Return each line of the data below verbatim; pictures are to be left out.

· · · ·

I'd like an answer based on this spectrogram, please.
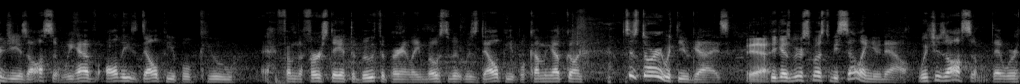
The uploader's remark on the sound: Live to Tape from DellEMCWorld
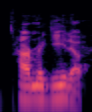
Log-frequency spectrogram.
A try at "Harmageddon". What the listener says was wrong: You need to put the stress right. You see, Harmageddo. The stress. Not Megiddo. Megiddo. It's like the stress is on the gi, not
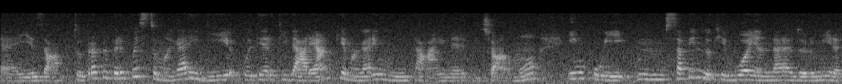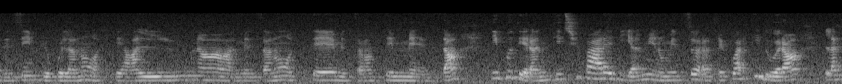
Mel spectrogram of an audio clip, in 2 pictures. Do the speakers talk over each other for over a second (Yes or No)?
No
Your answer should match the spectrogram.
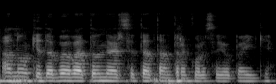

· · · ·

Solution:
I'd like an answer based on this spectrogram, please.
The uploader's remark on the sound: Live to Tape from DellEMCWorld
Log-frequency spectrogram.
A try at "Harmageddon". What the listener says was wrong: You need to put the stress right. You see, Harmageddo. The stress. Not Megiddo. Megiddo. It's like the stress is on the gi, not
Mel spectrogram of an audio clip, in 2 pictures. Do the speakers talk over each other for over a second (Yes or No)?
No
Your answer should match the spectrogram.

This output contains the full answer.